Glasgow Social Work services have said that continued budget cuts will make it difficult to support the number of carers and young carers in the city. Hundreds of young carers have been identified in the city over the last year. In total, 3200 new carers were identified over the last year, 300 of whom were children or young people.
Social Work bosses were giving evidence to the Scottish Parliament Health Committee on the Scottish Government’s plans for a Carers Bill. Under the terms of the Bill, each carer identified by local authorities will be entitled to a Carer’s Support Plan.
Concerns were raised over the inclusion in the Bill of even very young children as carers. Fred Becke,t from GCC Social Work Services, described this as unacceptable, saying that “A child under school age taking on a caring role is not a very good indictment of our society.”
The Committee also heard concerns over some of the most vulnerable young carers, who are supporting adults with mental health problems or addictions, while the local authority is unaware. It was said that more agencies had to take on the responsibility to alert the Council to a situation where a child or young person has, or is likely to have, a caring role. The NHS, for example, would be well placed to identify a potential young carer following a diagnosis of a long-term, disabling condition such as MS or Motor Neurone Disease.
Being a young carer can be isolating and can affect the life chances of children and young people, who may not have the time to devote to studying for schoolwork, or to play with friends.
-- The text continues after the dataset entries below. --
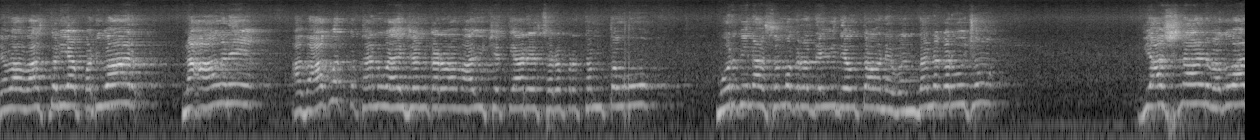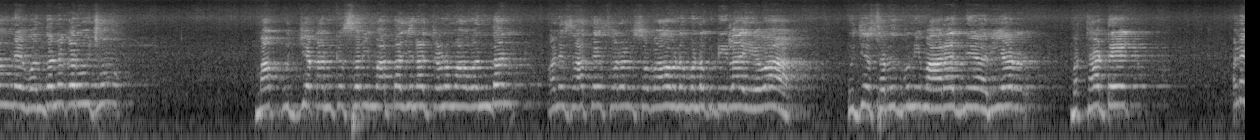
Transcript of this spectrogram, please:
એવા વાસદળિયા પરિવારના આંગણે આ ભાગવત કથાનું આયોજન કરવામાં આવ્યું છે ત્યારે સર્વપ્રથમ તો હું મોરબીના સમગ્ર દેવી દેવતાઓને વંદન કરું છું. વ્યાસનારાયણ ભગવાનને વંદન કરું છું. મા પૂજ્ય કનકેશ્વરી માતાજીના ચરણમાં વંદન અને સાથે સરળ સ્વભાવને મનકુટીલા એવા પૂજ્ય સરદમુનિ મહારાજને હરિહર મથાટેક અને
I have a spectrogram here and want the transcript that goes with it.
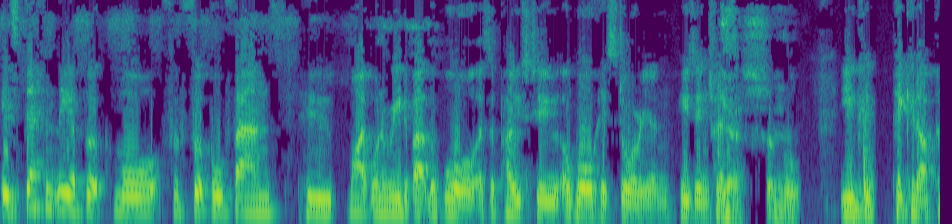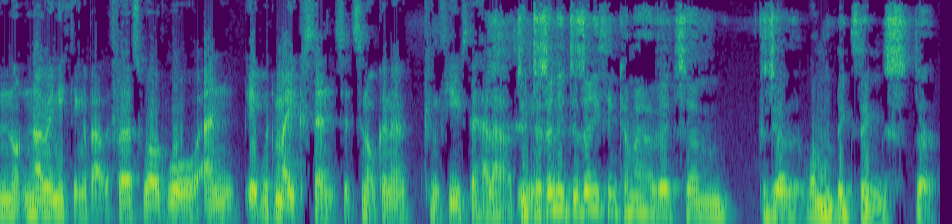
it's definitely a book more for football fans who might want to read about the war, as opposed to a war historian who's interested Yes, in football. You could pick it up and not know anything about the First World War, and it would make sense. It's not going to confuse the hell out of you. Does any does anything come out of it? Um, because other one of the big things that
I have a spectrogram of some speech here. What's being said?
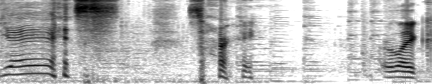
Yes! Sorry. Or like...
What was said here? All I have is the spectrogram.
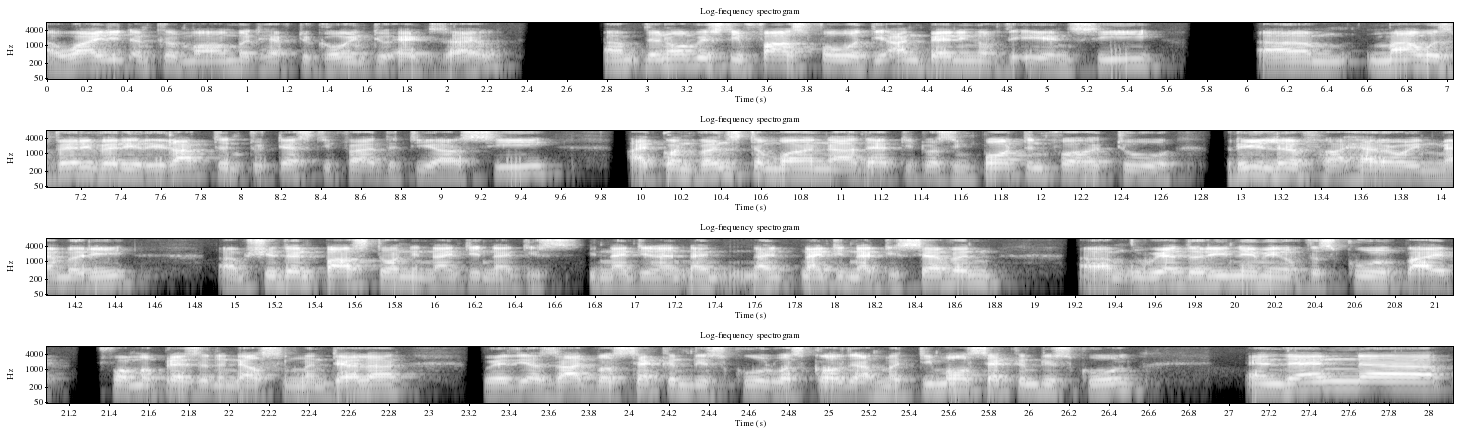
Uh, why did Uncle Muhammad have to go into exile? Um, then obviously fast forward the unbanning of the ANC. Um, Ma was very, very reluctant to testify at the TRC. I convinced her Molana that it was important for her to relive her harrowing memory. Um, she then passed on in, 1990, in 1997. Um, we had the renaming of the school by former President Nelson Mandela, where the Azadville Secondary School was called the Ahmed Timol Secondary School. And then uh,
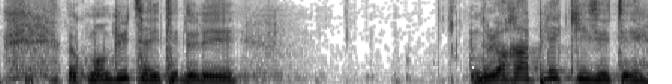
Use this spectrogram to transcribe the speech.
Donc mon but, ça a été de, les, de leur rappeler qui ils étaient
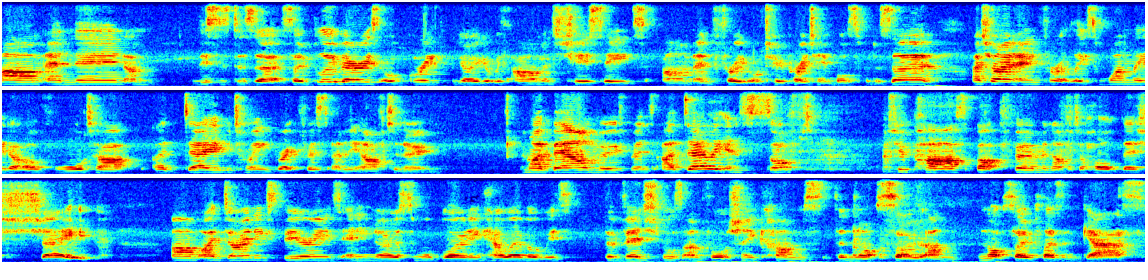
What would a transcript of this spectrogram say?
Um, and then um, this is dessert. So blueberries or Greek yogurt with almonds, chia seeds, um, and fruit or two protein balls for dessert. I try and aim for at least one liter of water a day between breakfast and the afternoon. My bowel movements are daily and soft to pass, but firm enough to hold their shape. Um, I don't experience any noticeable bloating. However, with the vegetables, unfortunately, comes the not so um, not so pleasant gas.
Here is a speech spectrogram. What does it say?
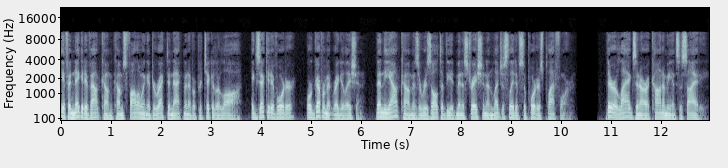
if a negative outcome comes following a direct enactment of a particular law, executive order, or government regulation, then the outcome is a result of the administration and legislative supporters' platform. There are lags in our economy and society.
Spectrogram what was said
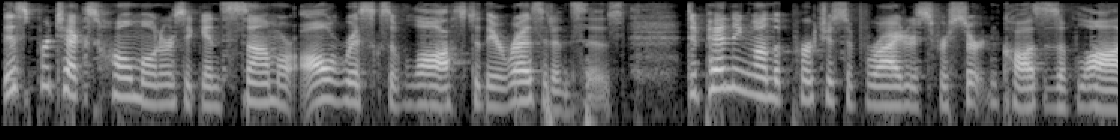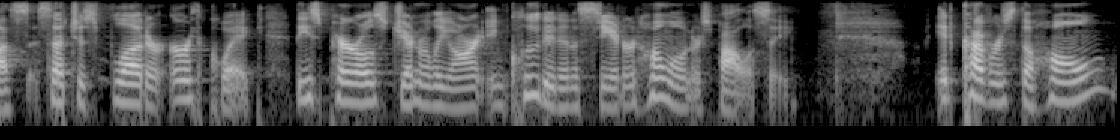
This protects homeowners against some or all risks of loss to their residences, depending on the purchase of riders for certain causes of loss, such as flood or earthquake. These perils generally aren't included in a standard homeowners policy. It covers the home,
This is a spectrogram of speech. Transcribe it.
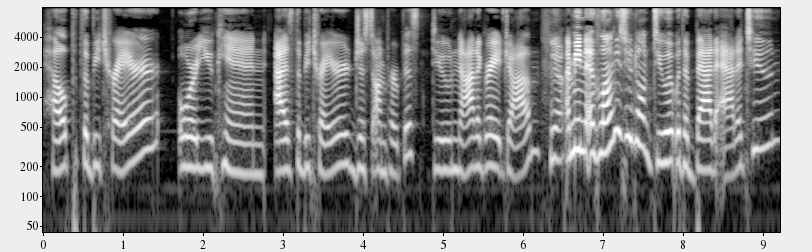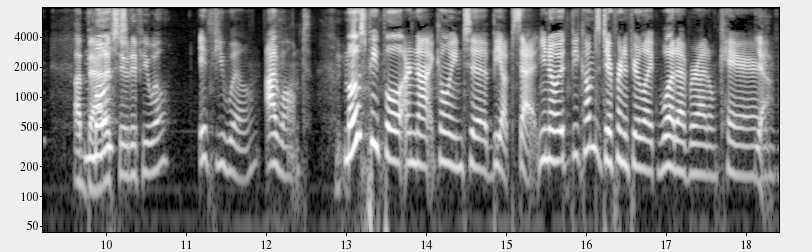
help the betrayer, or you can, as the betrayer, just on purpose, do not a great job. Yeah. I mean, as long as you don't do it with a bad attitude, A Most- attitude, if you will. if you will. I won't. Most people are not going to be upset. You know, it becomes different if you're like, whatever, I don't care. Yeah. And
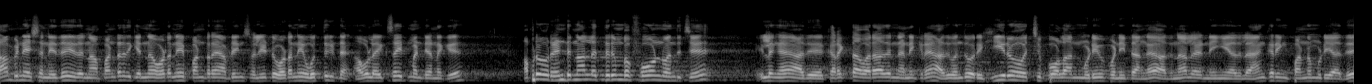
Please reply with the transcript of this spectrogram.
காம்பினேஷன் இது? இதை நான் பண்ணுறதுக்கு என்ன உடனே பண்ணுறேன் அப்படின்னு சொல்லிட்டு உடனே ஒத்துக்கிட்டேன். அவ்வளோ எக்ஸைட்மெண்ட் எனக்கு. அப்புறம் ஒரு ரெண்டு நாளில் திரும்ப ஃபோன் வந்துச்சு. இல்லைங்க அது கரெக்டாக வராதுன்னு நினைக்கிறேன். அது வந்து ஒரு ஹீரோ வச்சு போகலான்னு முடிவு பண்ணிட்டாங்க. அதனால நீங்கள் அதில் ஆங்கரிங் பண்ண முடியாது.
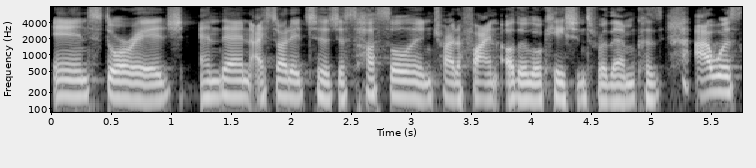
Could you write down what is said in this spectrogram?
in storage. And then I started to just hustle and try to find other locations for them because I was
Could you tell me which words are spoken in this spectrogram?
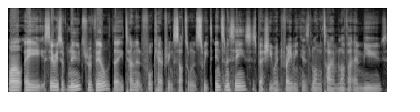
While a series of nudes reveal the talent for capturing subtle and sweet intimacies, especially when framing his longtime lover and muse,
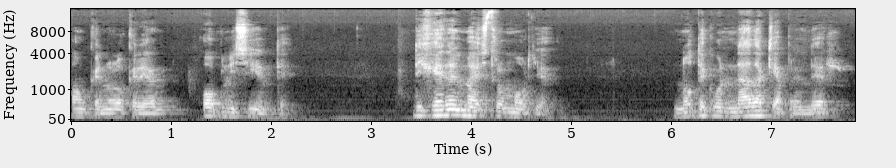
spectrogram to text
aunque no lo crean, omnisciente. Dijera el maestro Moria, no tengo nada que aprender,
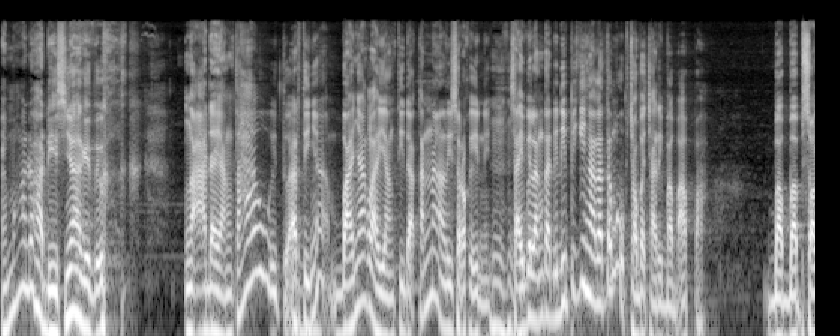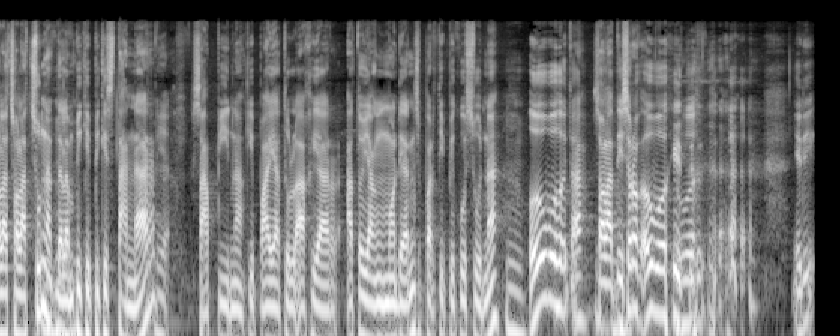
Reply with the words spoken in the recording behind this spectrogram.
emang ada hadisnya gitu. Nggak ada yang tahu itu. Artinya banyaklah yang tidak kenal Isrok ini. Saya bilang tadi di pikir nggak ketemu. Coba cari bab apa. Bab-bab sholat-sholat sunat dalam pikir-pikir standar. Iya. Sapina, kipayatul akhyar. Atau yang modern seperti pikir sunnah. Eueuh tah. Sholat Isrok eueuh gitu. Jadi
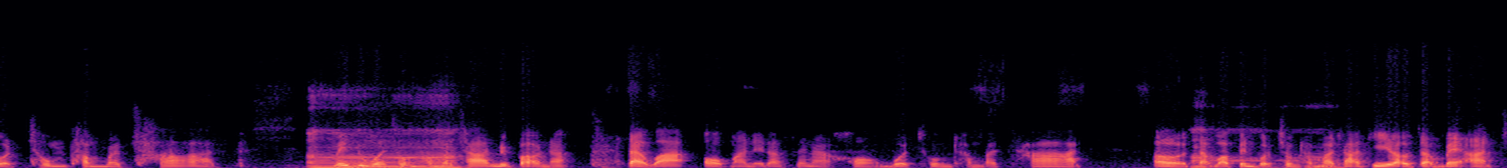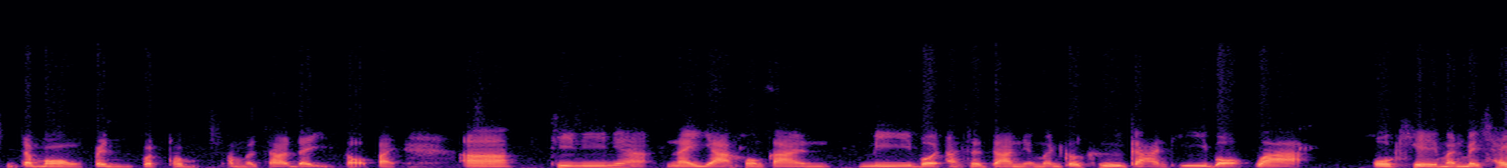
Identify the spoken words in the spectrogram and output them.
บทชมธรรมชาติเออ ไม่รู้ว่าชมธรรมชาติหรือเปล่านะแต่ว่าออกมาในลักษณะของบทชมธรรมชาติเออแต่ว่าเป็นบทชมธรรมชาติที่เราจะไม่อาจจะมองเป็นบทชมธรรมชาติได้อีกต่อไปอ่าทีนี้เนี่ยในยะของการมีบทอัศจรรย์เนี่ยมันก็คือการที่บอกว่า โอเค มันไม่ใช่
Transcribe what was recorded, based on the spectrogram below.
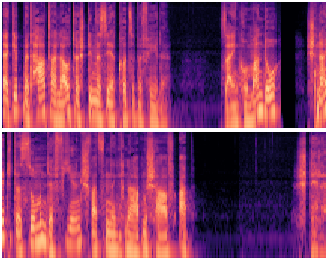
Er gibt mit harter, lauter Stimme sehr kurze Befehle. Sein Kommando schneidet das Summen der vielen schwatzenden Knaben scharf ab. Stille.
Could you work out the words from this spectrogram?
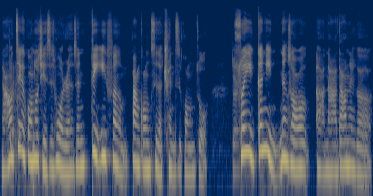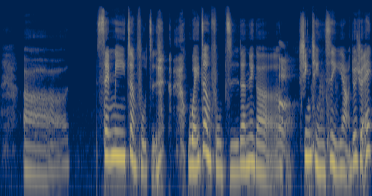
然后这个工作其实是我人生第一份办公室的全职工作，所以跟你那时候啊、呃拿到那个呃 semi 政府职、为政府职的那个嗯心情是一样，就觉得哎、诶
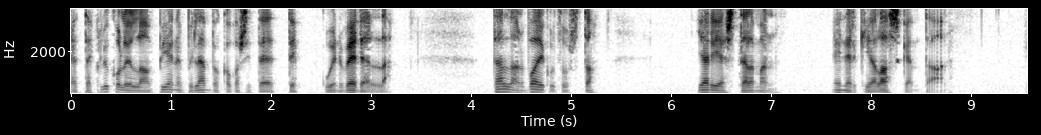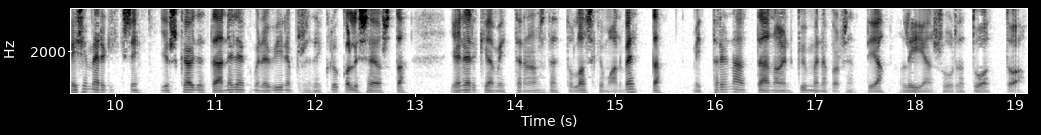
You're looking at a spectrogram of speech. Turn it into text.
että glykolilla on pienempi lämpökapasiteetti kuin vedellä. Tällä on vaikutusta järjestelmän energialaskentaan. Esimerkiksi, jos käytetään 45 prosentin glykoliseosta ja energiamittari on asetettu laskemaan vettä, mittari näyttää noin 10 prosenttia liian suurta tuottoa.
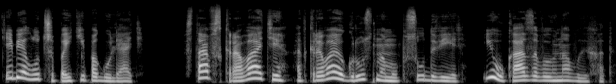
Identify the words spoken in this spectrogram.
тебе лучше пойти погулять. Встав с кровати, открываю грустному псу дверь и указываю на выход.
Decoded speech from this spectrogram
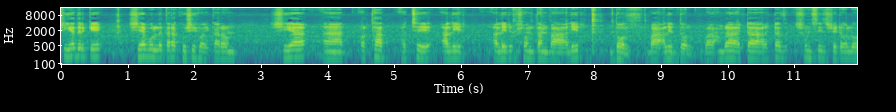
শিয়াদেরকে, শিয়া বললে তারা খুশি হয়, কারণ শিয়া অর্থাৎ হচ্ছে আলীর আলীর সন্তান বা আলীর দল বা আলীর দল বা আমরা একটা আরেকটা শুনছি সেটা হলো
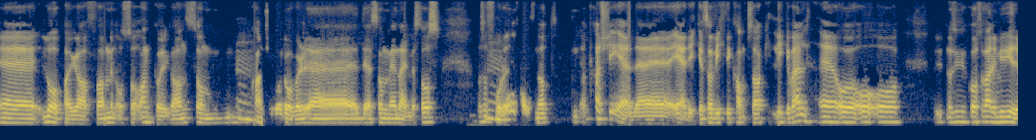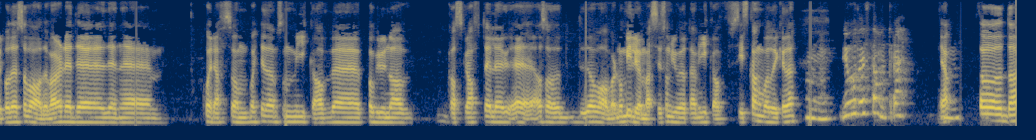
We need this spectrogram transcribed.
eh, lovparagrafer, men også ankeorgan som mm. kanskje går over det, det, som er nærmest oss. Og så får du den følelsen at ja, kanskje er det, er det, ikke så viktig kampsak likevel. Eh, og, og, og, uten å gå så veldig mye videre på det, så var det vel det, det, denne eh, KrF som var ikke de som gikk av eh, pga. gasskraft, eller eh, altså, Det var vel noe miljømessig som gjorde at de gikk av sist gang, var det ikke det? Mm. Jo, det stemmer, tror jeg. Ja. Mm. Så Da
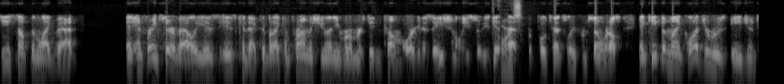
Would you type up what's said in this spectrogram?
see something like that, and, and Frank Seravalli is is connected, but I can promise you, any rumors didn't come organizationally, so he's getting that potentially from somewhere else. And keep in mind, Claude Giroux's agent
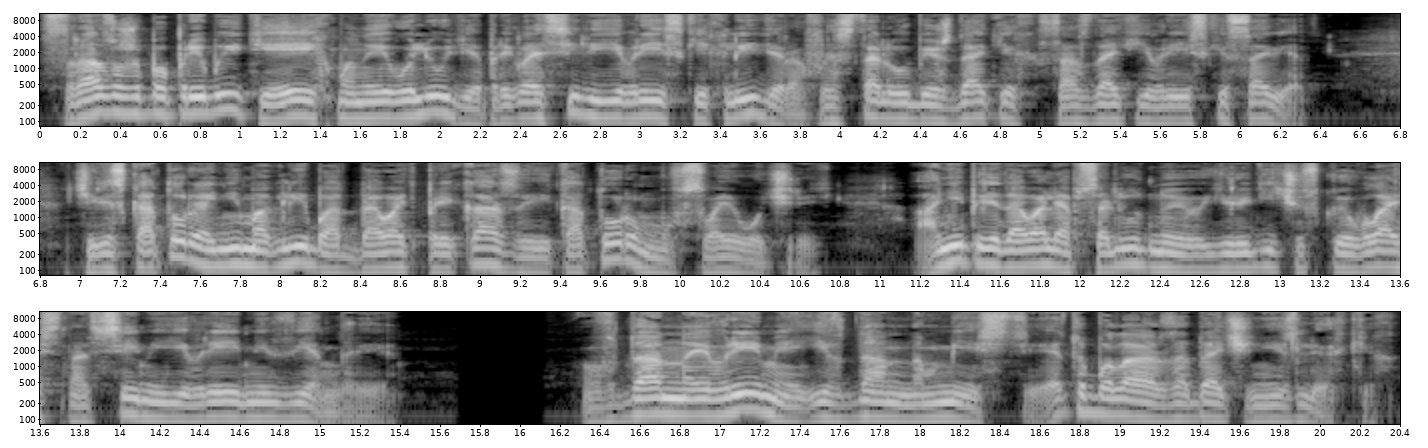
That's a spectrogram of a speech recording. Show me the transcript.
Сразу же по прибытии Эйхман и его люди пригласили еврейских лидеров и стали убеждать их создать еврейский совет, через который они могли бы отдавать приказы и которому, в свою очередь, они передавали абсолютную юридическую власть над всеми евреями в Венгрии. В данное время и в данном месте это была задача не из легких.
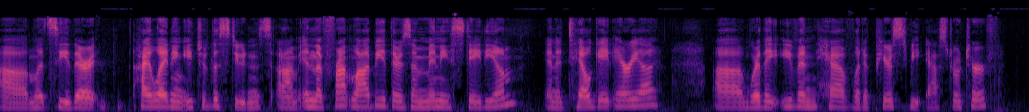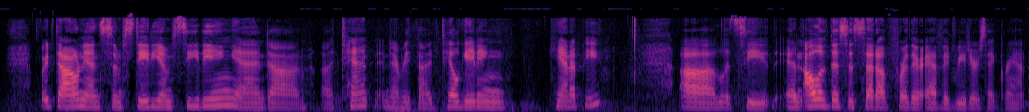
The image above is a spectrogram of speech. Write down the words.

While not all children and young people will be adversely affected by their role, for some the responsibility they carry can also affect their mental health and emotional wellbeing. The intention of the Bill in relation to young carers is to ensure that identified young people have the support that they need to have a proper childhood and ensure that their caring role does not affect their future life chances.
Source: Evening Times